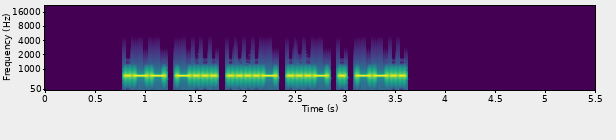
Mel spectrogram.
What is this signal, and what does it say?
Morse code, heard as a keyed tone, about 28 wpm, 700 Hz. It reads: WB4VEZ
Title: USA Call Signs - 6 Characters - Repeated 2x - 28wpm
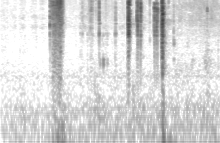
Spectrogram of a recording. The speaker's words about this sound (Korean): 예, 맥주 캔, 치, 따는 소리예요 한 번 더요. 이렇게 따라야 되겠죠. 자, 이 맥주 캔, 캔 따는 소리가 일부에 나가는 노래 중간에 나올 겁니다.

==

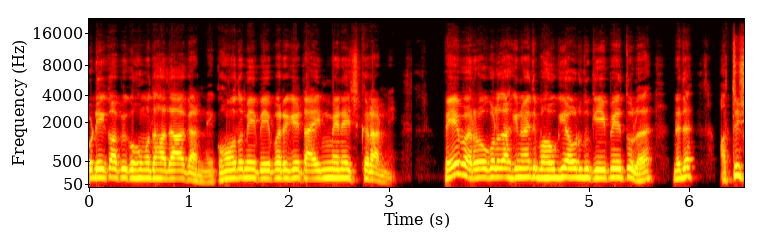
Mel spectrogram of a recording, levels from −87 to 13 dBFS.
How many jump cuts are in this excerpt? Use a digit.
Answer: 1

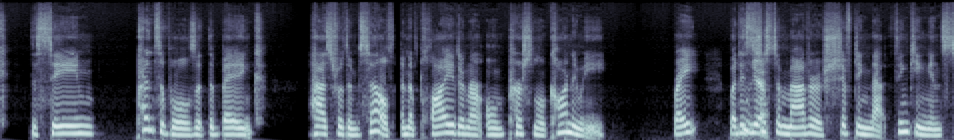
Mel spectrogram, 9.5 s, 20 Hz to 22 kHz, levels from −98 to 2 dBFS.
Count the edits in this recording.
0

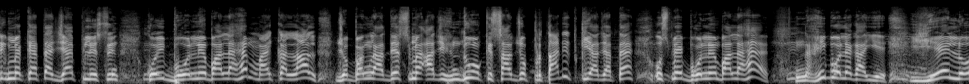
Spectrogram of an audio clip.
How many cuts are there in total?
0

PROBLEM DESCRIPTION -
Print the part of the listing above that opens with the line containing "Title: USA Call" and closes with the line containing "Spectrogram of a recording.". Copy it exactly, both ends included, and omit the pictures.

YOUR RESPONSE -
Title: USA Call Signs - 6 Characters - Repeated 2x - 28wpm
Spectrogram of a recording. The speaker's words about this sound (Korean): 예, 맥주 캔, 치, 따는 소리예요 한 번 더요. 이렇게 따라야 되겠죠. 자, 이 맥주 캔, 캔 따는 소리가 일부에 나가는 노래 중간에 나올 겁니다.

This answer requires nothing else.